When it comes to homework and studying, having a plan helps students maximize their time and get more done. After a long day at school, many children want nothing more than to come home and toss the backpack aside, but Eileen Huntington, co-founder of Huntington Learning Center says that parents should encourage children to embrace a routine to minimize stress. “Having a set schedule after school sounds rigid, but really, it prevents students from unknowingly wasting their time,” Huntington says. “With a reliable routine, students are more productive overall and they also learn to take ownership of their schedules.”
Huntington offers these suggestions for parents who want to help their child establish a successful after-school routine:
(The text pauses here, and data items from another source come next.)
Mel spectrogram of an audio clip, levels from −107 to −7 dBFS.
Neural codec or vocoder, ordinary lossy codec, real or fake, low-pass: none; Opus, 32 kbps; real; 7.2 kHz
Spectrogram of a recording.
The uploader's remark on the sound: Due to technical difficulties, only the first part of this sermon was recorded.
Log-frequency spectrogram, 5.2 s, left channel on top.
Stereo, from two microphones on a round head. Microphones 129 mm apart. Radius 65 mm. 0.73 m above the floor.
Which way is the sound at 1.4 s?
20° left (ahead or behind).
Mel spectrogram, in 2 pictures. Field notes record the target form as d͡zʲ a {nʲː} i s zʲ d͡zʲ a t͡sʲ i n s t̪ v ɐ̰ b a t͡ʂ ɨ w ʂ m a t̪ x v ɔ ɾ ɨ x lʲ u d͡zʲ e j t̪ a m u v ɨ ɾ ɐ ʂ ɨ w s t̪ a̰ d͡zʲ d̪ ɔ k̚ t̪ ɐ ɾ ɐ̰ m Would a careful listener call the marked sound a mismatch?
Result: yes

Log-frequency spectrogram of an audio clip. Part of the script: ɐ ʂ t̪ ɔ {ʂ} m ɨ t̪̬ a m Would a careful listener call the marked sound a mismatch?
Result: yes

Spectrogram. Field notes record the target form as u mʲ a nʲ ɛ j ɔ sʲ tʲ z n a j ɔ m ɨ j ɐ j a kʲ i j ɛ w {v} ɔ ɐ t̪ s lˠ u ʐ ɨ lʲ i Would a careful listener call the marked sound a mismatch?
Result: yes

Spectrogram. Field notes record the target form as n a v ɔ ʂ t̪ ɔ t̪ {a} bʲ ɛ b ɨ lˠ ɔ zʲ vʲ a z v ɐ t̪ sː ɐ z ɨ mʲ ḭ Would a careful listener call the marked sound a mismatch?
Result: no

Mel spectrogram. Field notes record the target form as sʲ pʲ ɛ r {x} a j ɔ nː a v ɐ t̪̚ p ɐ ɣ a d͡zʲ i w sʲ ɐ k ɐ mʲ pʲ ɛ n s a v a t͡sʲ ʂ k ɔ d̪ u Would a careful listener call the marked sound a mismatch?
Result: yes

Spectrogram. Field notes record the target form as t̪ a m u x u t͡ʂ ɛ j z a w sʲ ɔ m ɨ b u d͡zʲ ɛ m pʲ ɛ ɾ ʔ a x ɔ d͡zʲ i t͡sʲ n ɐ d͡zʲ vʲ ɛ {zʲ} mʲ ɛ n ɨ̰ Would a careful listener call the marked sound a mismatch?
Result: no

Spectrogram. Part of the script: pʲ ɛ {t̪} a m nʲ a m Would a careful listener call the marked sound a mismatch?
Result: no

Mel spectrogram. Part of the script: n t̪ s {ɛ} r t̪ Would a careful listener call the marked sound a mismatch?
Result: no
Have your child take the lead. One of the biggest benefits of creating a routine is that it empowers children to take responsibility for their daily to-dos. Sit down together to develop an after-school schedule that your child finds workable and in tune to his or her preferences (of when to study and when to enjoy downtime, for example).
Design with your child in mind. A routine will be more effective if it is created with your child’s input. Think about things like when your child is the most focused and what type of environment works best for your child to study (with siblings or alone? In his or her room or in the kitchen?). Pay attention to what works and stick to it.
Put the routine on display. Like the teacher does in the classroom, set expectations at home each day. Hang the after-school routine in a visible location—consider buying a white board for the kitchen or somewhere similar—and have your child look at it before leaving for school and as soon as he or she gets home. It should be detailed enough to keep your Child on task, but flexible to incorporate free time. For example, a student in elementary school could follow a routine such as:
Empty backpack, prep for homework 3:30-3:45
Wash hands, snack 3:45-4:00
Practice piano 4:30-4:45
Basketball practice 5:00-6:00
Dinner, cleanup 6:00-7:00
Reading, any other studying 7:00-7:30
Bedtime prep 7:30-8:00
Free time 8:00-8:30
Lights out 8:30
Incorporate organization. At the end of each homework session, your child should take a few minutes to neaten his or her work space, put away all supplies, check off any completed to-dos and mentally prepare for the next school day. Organization will help your child pick up where he or she left off at the next study session, minimizing ramp-up time and maximizing actual work time.
As a parent, your job is to help your child acquire the study skills and independence to be an effective learner. “Routines at home teach children to be self-starters, take responsibility for what they have to accomplish and rely on themselves, not others, to make those things happen,” says Huntington. “By encouraging and upholding a routine and system of organization at home, you’re ingraining those essentials into your child, which will benefit him or her over the long term.”
Date: Friday, September 1